---- Supplied material

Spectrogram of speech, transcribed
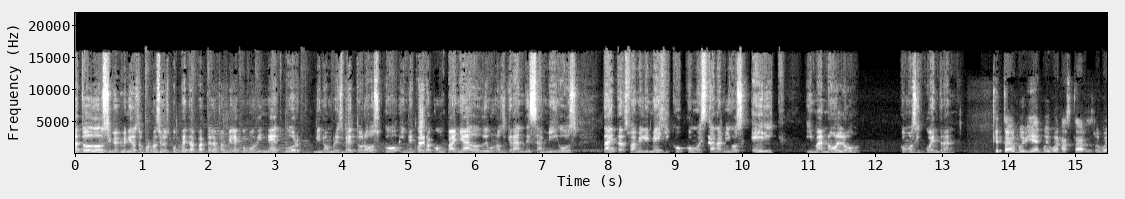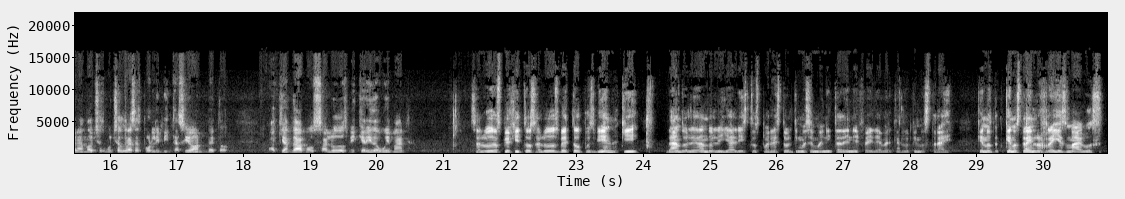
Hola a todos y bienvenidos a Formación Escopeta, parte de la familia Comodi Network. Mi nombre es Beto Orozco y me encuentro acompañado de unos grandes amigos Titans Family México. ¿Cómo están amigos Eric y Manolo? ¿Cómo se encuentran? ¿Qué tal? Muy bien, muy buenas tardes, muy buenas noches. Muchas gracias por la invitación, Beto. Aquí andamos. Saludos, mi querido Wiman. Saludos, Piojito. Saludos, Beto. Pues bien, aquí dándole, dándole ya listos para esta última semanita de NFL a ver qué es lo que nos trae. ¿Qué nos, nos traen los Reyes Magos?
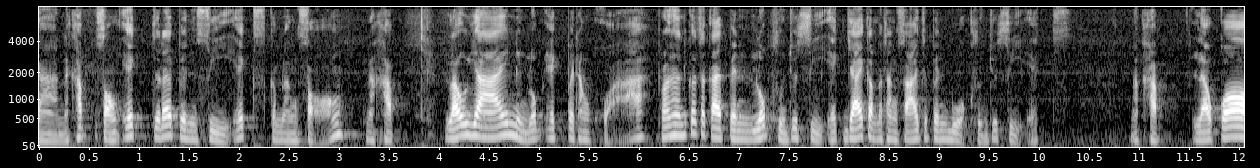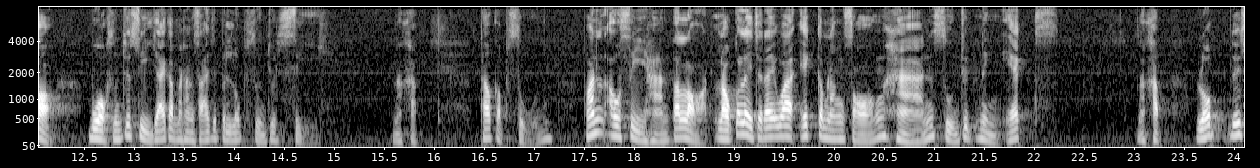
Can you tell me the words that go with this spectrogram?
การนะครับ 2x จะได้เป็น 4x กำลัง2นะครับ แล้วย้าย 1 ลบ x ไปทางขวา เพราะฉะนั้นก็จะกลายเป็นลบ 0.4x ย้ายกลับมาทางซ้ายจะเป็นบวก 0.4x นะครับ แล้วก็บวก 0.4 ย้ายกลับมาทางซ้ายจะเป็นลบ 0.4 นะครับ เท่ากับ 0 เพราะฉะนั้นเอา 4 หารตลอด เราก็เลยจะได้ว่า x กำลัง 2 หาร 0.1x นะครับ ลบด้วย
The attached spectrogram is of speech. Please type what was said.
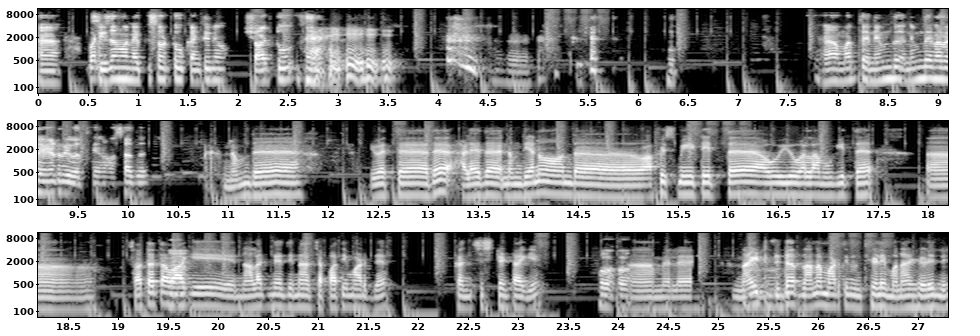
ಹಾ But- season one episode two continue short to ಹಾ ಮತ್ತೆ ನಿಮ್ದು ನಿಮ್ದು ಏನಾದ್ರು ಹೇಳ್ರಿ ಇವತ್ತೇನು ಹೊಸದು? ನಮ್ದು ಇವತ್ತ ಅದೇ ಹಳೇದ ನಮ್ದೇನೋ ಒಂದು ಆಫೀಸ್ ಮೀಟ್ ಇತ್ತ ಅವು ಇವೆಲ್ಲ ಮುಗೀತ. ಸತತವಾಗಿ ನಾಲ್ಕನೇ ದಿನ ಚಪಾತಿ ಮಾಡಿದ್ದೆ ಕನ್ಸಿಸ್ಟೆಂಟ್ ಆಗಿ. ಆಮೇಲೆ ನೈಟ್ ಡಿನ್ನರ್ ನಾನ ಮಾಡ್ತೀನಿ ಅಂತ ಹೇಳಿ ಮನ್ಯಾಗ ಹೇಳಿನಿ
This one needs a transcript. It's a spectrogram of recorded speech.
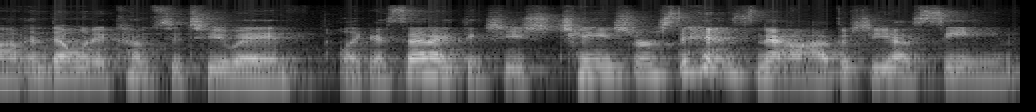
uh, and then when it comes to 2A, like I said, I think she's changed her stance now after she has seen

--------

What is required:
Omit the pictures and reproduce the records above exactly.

Exercise answer:
Spectrogram of speech, transcribed
Hola a todos y bienvenidos a Formación Escopeta, parte de la familia Comodi Network. Mi nombre es Beto Orozco y me encuentro acompañado de unos grandes amigos Titans Family México. ¿Cómo están amigos Eric y Manolo? ¿Cómo se encuentran? ¿Qué tal? Muy bien, muy buenas tardes, muy buenas noches. Muchas gracias por la invitación, Beto. Aquí andamos. Saludos, mi querido Wiman. Saludos, Piojito. Saludos, Beto. Pues bien, aquí dándole, dándole ya listos para esta última semanita de NFL a ver qué es lo que nos trae. ¿Qué nos, nos traen los Reyes Magos?
Can you tell me the words that go with this spectrogram?
การนะครับ 2x จะได้เป็น 4x กำลัง2นะครับ แล้วย้าย 1 ลบ x ไปทางขวา เพราะฉะนั้นก็จะกลายเป็นลบ 0.4x ย้ายกลับมาทางซ้ายจะเป็นบวก 0.4x นะครับ แล้วก็บวก 0.4 ย้ายกลับมาทางซ้ายจะเป็นลบ 0.4 นะครับ เท่ากับ 0 เพราะฉะนั้นเอา 4 หารตลอด เราก็เลยจะได้ว่า x กำลัง 2 หาร 0.1x นะครับ ลบด้วย
The attached spectrogram is of speech. Please type what was said.
ಹಾ But- season one episode two continue short to ಹಾ ಮತ್ತೆ ನಿಮ್ದು ನಿಮ್ದು ಏನಾದ್ರು ಹೇಳ್ರಿ ಇವತ್ತೇನು ಹೊಸದು? ನಮ್ದು ಇವತ್ತ ಅದೇ ಹಳೇದ ನಮ್ದೇನೋ ಒಂದು ಆಫೀಸ್ ಮೀಟ್ ಇತ್ತ ಅವು ಇವೆಲ್ಲ ಮುಗೀತ. ಸತತವಾಗಿ ನಾಲ್ಕನೇ ದಿನ ಚಪಾತಿ ಮಾಡಿದ್ದೆ ಕನ್ಸಿಸ್ಟೆಂಟ್ ಆಗಿ. ಆಮೇಲೆ ನೈಟ್ ಡಿನ್ನರ್ ನಾನ ಮಾಡ್ತೀನಿ ಅಂತ ಹೇಳಿ ಮನ್ಯಾಗ ಹೇಳಿನಿ
This one needs a transcript. It's a spectrogram of recorded speech.
uh, and then when it comes to 2A, like I said, I think she's changed her stance now after she has seen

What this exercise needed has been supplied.